For the records below, report how many lines include the word "state". Only the number should appear.
::: Listed records
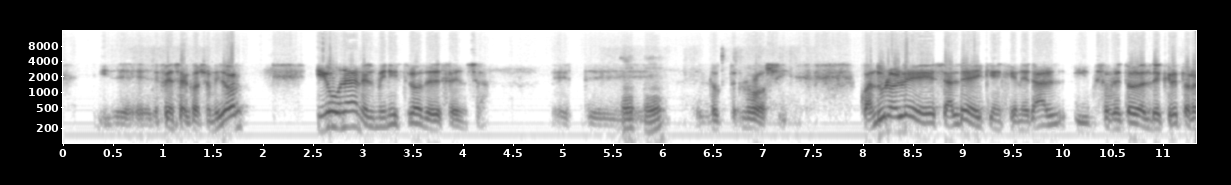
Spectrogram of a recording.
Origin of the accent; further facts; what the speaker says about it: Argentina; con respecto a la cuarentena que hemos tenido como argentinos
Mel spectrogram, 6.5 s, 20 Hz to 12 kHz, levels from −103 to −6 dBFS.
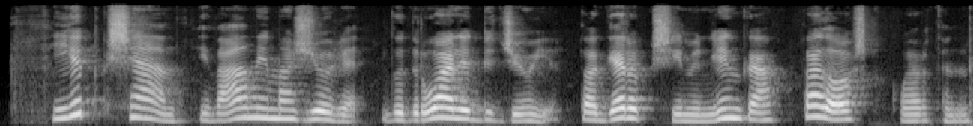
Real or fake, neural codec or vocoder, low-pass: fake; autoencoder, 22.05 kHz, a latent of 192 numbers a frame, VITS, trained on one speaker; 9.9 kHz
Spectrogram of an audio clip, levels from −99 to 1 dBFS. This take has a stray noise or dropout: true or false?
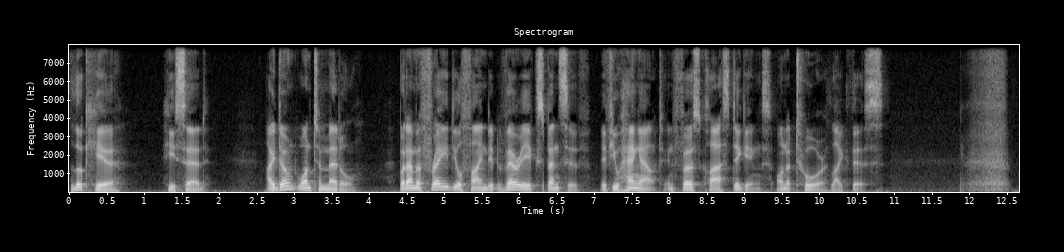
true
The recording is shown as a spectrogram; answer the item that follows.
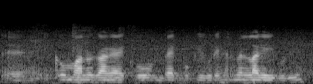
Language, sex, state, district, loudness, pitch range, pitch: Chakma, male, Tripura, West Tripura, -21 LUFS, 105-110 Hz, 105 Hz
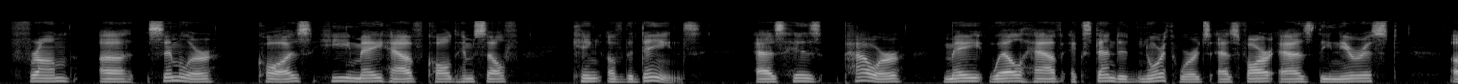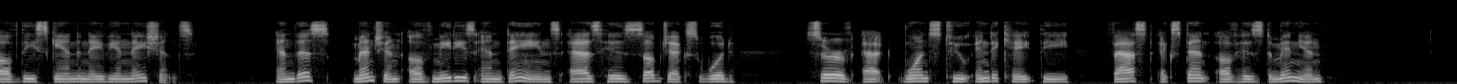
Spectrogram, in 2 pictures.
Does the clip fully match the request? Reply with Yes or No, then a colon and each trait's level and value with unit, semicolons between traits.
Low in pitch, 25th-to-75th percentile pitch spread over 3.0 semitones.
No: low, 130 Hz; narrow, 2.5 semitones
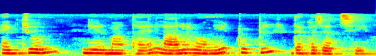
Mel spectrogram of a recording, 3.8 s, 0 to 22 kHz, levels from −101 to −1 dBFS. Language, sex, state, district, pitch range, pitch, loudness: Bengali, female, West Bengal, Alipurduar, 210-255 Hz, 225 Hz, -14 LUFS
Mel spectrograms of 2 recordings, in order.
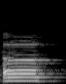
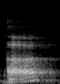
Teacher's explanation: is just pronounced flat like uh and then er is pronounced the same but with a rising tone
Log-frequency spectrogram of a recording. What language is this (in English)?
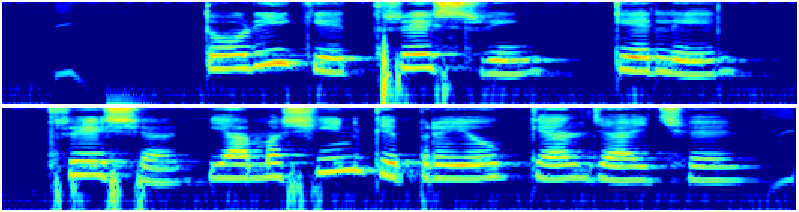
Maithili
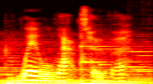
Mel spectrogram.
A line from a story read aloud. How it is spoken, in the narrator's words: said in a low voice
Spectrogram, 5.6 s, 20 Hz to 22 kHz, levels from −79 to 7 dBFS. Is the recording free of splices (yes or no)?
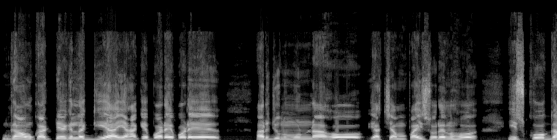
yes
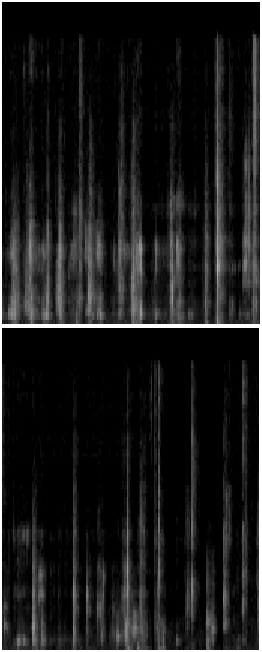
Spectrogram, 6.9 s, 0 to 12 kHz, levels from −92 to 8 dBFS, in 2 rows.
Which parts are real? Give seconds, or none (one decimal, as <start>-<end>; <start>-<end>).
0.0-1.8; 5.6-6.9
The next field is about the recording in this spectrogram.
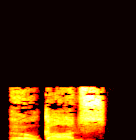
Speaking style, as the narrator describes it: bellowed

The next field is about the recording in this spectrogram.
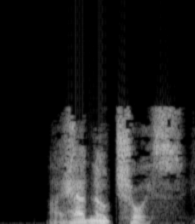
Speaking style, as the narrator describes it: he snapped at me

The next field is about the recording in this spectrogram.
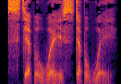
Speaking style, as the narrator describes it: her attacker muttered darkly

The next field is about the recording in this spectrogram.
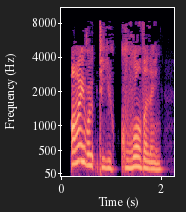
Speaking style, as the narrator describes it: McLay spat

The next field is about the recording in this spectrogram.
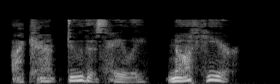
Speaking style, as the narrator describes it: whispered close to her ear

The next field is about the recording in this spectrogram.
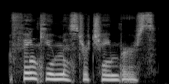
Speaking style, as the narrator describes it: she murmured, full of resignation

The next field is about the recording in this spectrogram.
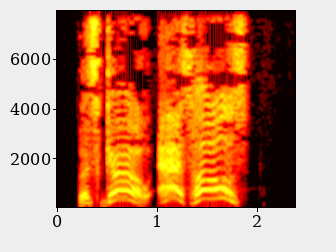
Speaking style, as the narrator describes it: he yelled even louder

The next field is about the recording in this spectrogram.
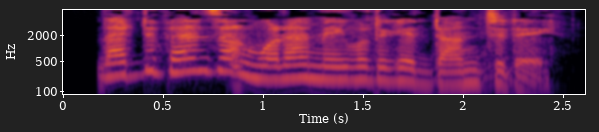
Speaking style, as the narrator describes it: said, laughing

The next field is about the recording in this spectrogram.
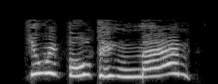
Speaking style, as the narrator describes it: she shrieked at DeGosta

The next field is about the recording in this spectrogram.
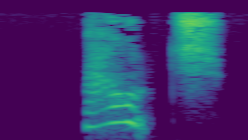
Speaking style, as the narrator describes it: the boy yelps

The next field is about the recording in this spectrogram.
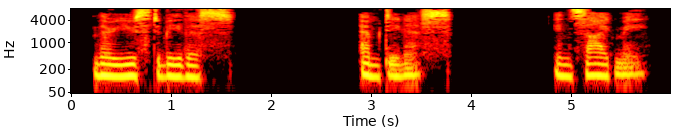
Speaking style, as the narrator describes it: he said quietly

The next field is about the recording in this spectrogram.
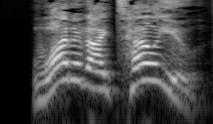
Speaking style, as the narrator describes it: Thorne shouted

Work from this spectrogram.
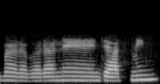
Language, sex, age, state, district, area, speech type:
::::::
▶ _Expected answer_: 3